General programs for dyslexia
The two programs for dyslexia that we are going to mention in this section have completely different purposes:
- Omoguru - providing more comfortable on-screen reading
- Dyslexia Quest - to assess your child’s listening and memory skills so you can identify which areas need improvement
Omoguru is slightly different to many other apps for dyslexia because it revolves around technological solutions to make reading text easier (similar to TintVision above but with more features). It doesn’t teach phonics so these tools are for when your kid is already reading and to make the process smoother for them.
The team at Omoguru is made up of speech therapists, dreamers, designers, typographers, and innovators who offer new ways to make reading a comfortable experience for people with dyslexia and other reading difficulties.
There are three different solutions that the team at Omoguru has built:
- Dyslexia Friendly Reader - an app for phones and smartphones that makes the text more readable.

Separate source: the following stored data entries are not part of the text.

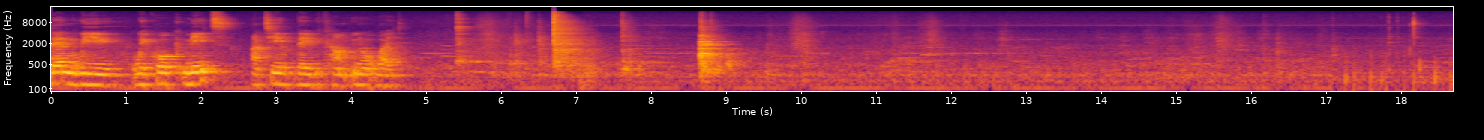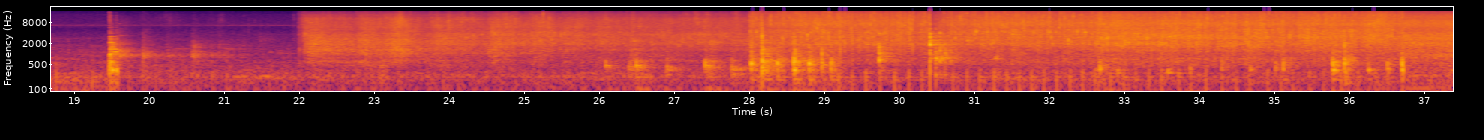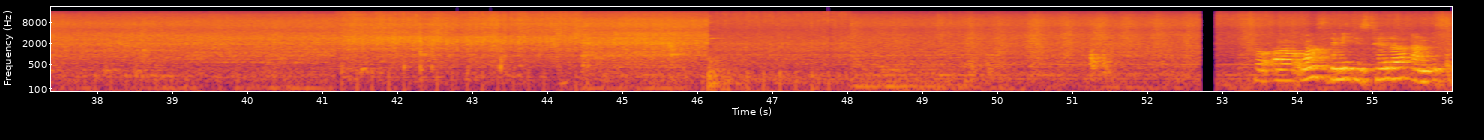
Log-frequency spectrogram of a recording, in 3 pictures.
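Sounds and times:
meat sizzling in a frying pan: 22.0s - 56.0s
wooden spatula scraping a pan: 49.5s - 52.4s.

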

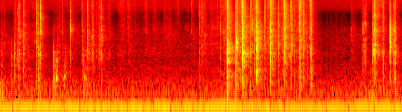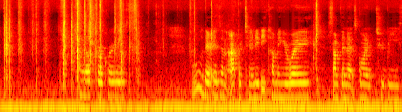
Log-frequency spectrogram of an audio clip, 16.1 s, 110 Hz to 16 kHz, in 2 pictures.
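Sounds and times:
cards being shuffled: 0.0s - 6.3s, 7.0s - 12.4s
steady low hum: 0.0s - 16.0s
card snaps: 4.4s - 6.3s.

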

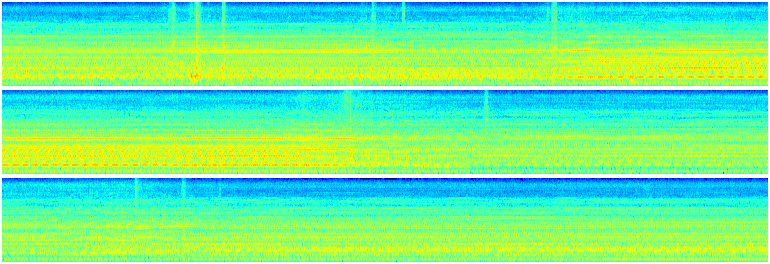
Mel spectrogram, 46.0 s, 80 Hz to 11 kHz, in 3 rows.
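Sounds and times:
hydraulic power unit whining hum: 0.0s - 45.9s.

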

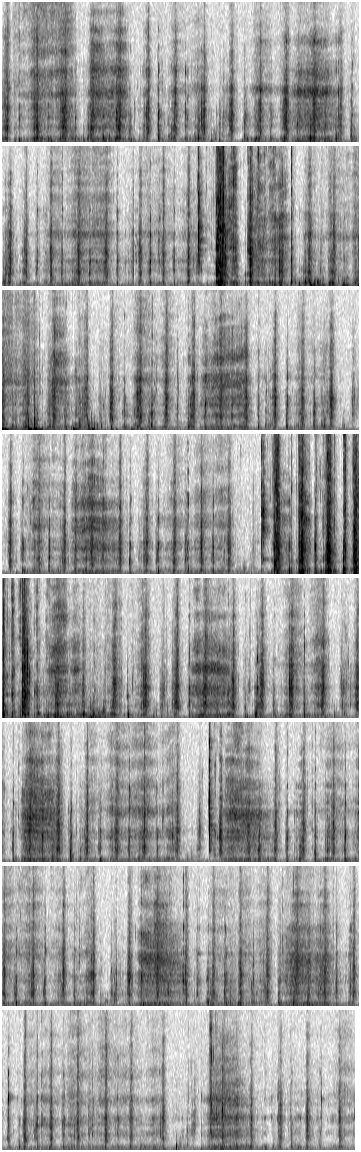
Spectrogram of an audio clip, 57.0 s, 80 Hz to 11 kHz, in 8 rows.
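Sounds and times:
person crunching raw vegetables: 0.0s - 57.0s
low thuds: 13.2s - 17.4s.

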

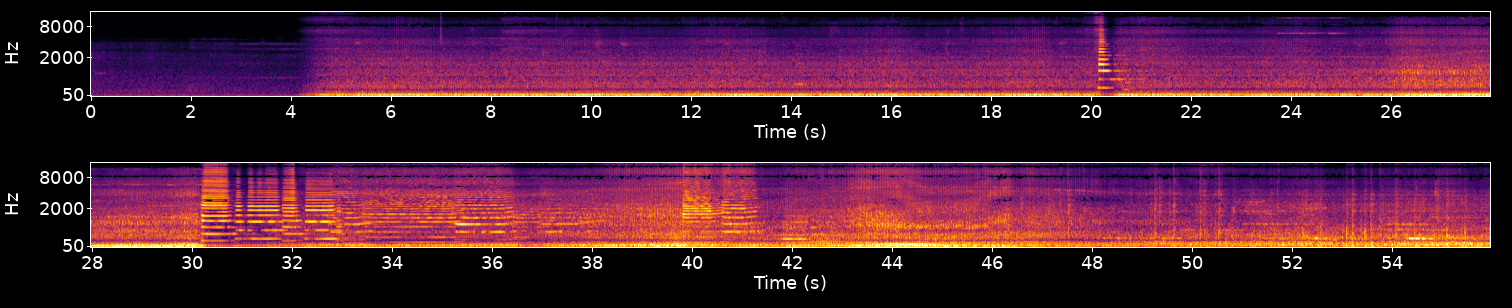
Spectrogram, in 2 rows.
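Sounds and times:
diesel locomotive engine growling: 4.3s - 55.9s
locomotive horn: 20.1s - 21.2s, 30.2s - 38.3s, 39.7s - 43.2s.

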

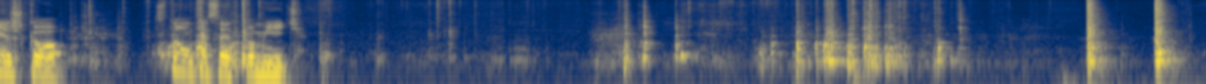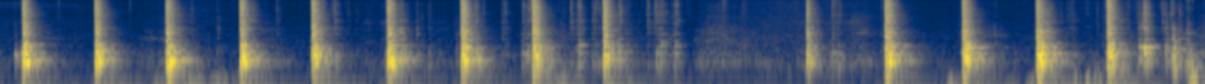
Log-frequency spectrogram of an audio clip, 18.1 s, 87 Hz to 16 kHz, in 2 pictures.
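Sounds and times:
metallic clinking and rattling: 11.5s - 14.2s.

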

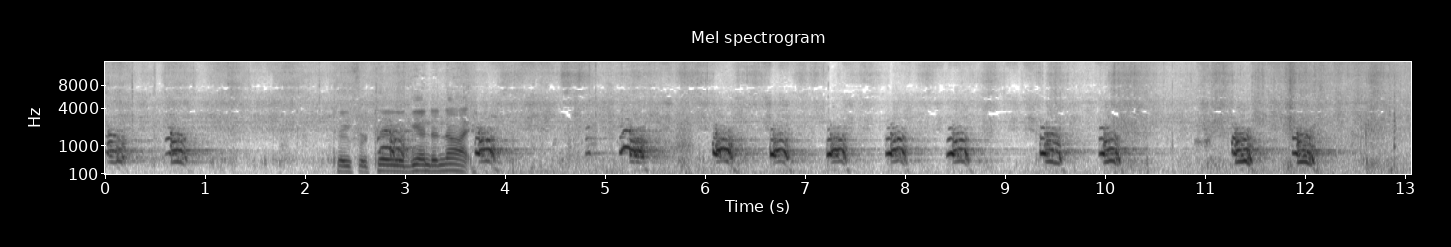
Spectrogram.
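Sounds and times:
dog barking: 0.0s - 1.1s, 2.7s - 4.1s, 4.8s - 10.4s, 11.2s - 12.3s.

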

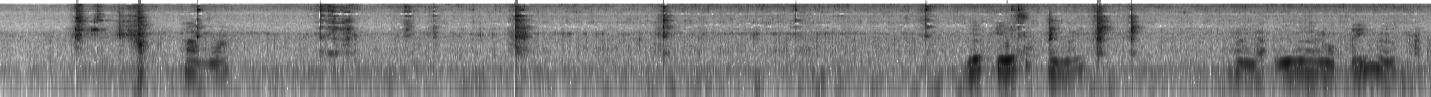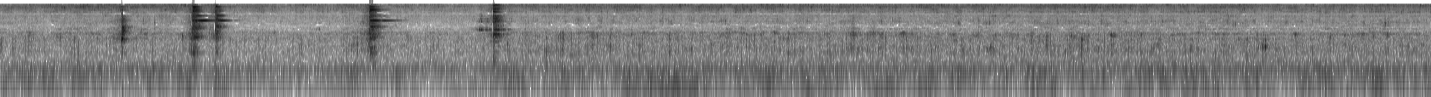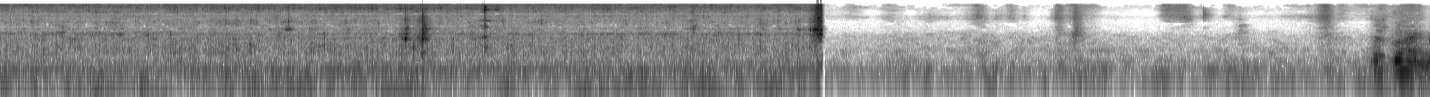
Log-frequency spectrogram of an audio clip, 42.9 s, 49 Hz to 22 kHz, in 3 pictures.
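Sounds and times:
pot bubbling: 0.0s - 36.9s
metal spoon clinking on pot: 0.7s - 2.1s, 3.2s - 5.4s, 6.5s - 8.5s, 10.2s - 11.6s, 15.0s - 16.9s, 17.8s - 19.5s, 31.1s - 34.6s, 36.3s - 36.9s.

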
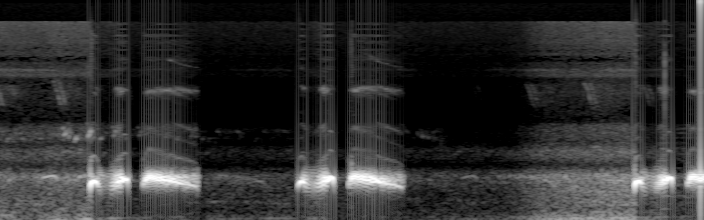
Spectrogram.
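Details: Spotted dove used as a decoy bird to lure wild doves, cooing in loud, low, hollow phrases: a short double note followed by a long drawn coo, repeated twice with pauses and faint rural background rumble.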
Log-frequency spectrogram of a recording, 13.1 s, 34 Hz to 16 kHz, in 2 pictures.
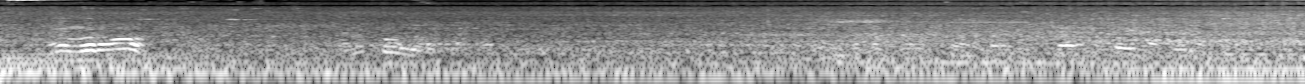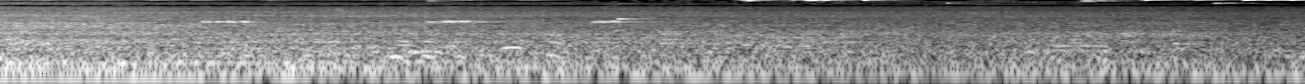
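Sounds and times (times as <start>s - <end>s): passing vehicle engines: 0.0s - 13.0s.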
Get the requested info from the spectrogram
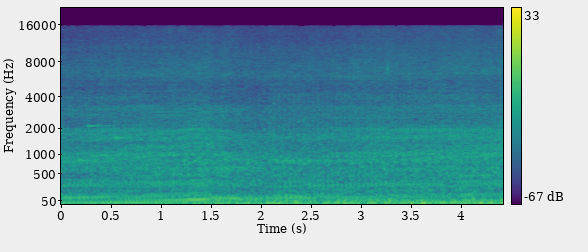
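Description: Motorcycle engine running at low revs as the bike rolls slowly along the road, heard from the rider's seat.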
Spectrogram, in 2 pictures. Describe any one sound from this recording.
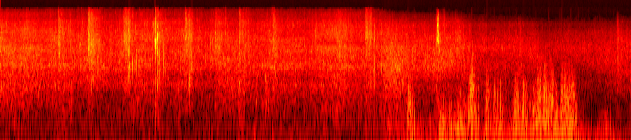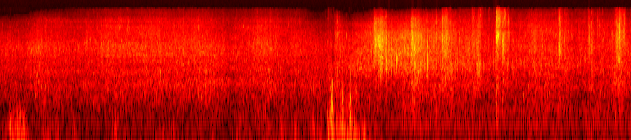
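Small waves lap gently on a pebble shore.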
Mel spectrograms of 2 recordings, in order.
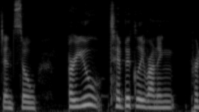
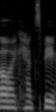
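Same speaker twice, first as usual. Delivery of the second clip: mock panting, out of breath. Retelling own words while running, imitating own panting. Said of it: "because I'm panting".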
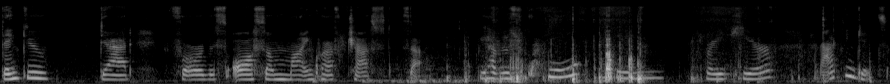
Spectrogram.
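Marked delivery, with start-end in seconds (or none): none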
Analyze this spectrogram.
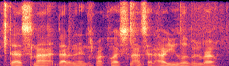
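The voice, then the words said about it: Yelling, hyped-up loud delivery. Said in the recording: “Why are you yelling, sir? ... I'm hyped.”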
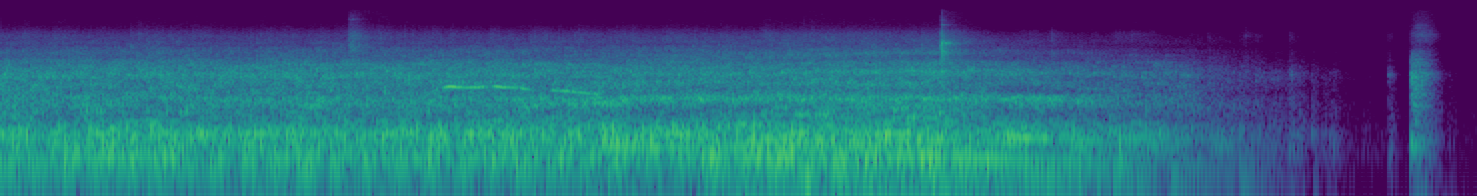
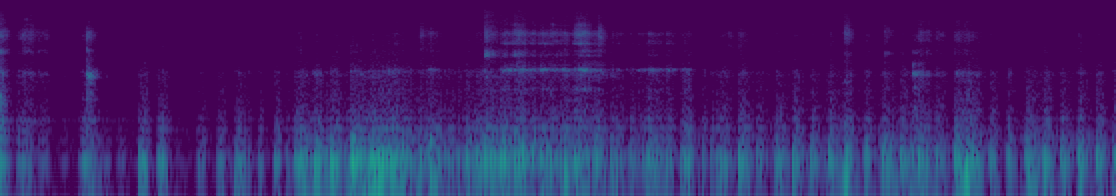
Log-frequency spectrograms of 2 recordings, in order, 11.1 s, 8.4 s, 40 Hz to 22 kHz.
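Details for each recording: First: 1960–61 GE W-15 variable speed box fan after full-speed running: steady airy rush with a soft low hum that winds down in its long spin-down and fades out, then a switch click; normal running. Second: 1960 GE W-15 variable-speed box fan on its lowest resistor speed: a low, steady buzz over the slowly turning fan as the loose rear metal grill vibrates and rattles.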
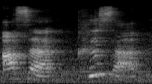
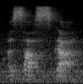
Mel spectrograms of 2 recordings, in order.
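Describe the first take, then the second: First: All four syllables are pronounced distinctly. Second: It is said fast, the middle vowel dropped. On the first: "It's spelled Asakusa" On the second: "just say it fast"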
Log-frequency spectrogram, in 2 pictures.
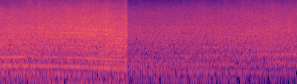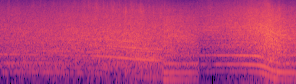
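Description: Race car engine droning steadily at speed around a track, its pitch holding, then dipping and climbing again as the car shifts and accelerates, with constant road and wind roar throughout.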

It also comes with books and stories preloaded
- Font System - readers can adjust font and text to their liking and it has been proven to reduce reading time, the number of mistakes, and make reading easier
- Comfortable Reading - a browser extension to make the text clear on any web page. It comes with a special reading mode to remove distractions too
The purpose of the Dyslexia Quest app is to assess your child’s listening and memory skills. The activities are divided into the following age groups:
Your child will work through a number of adventures and then you will see the results highlighting stronger and weaker areas. Your kid can then use the app to improve their weaker areas. It’s one of the best iPad apps for dyslexia and it’s also available to download on iPhones too.
We bet you can’t wait to try some of these apps for dyslexia out with your child. If you would like to complement learning at home with professional support from a tutor, get in touch with us whenever you’re ready. We’ll match the perfect tutor to your child depending on their needs and interests.
All of our lessons are online so that kids can have their lessons from the comfort of their room or kitchen table (wherever they feel like!). Your tutor will make the class fun and interactive so your little one is motivated to keep learning. We’ll provide you with regular updates too so you can see just how far your child is progressing.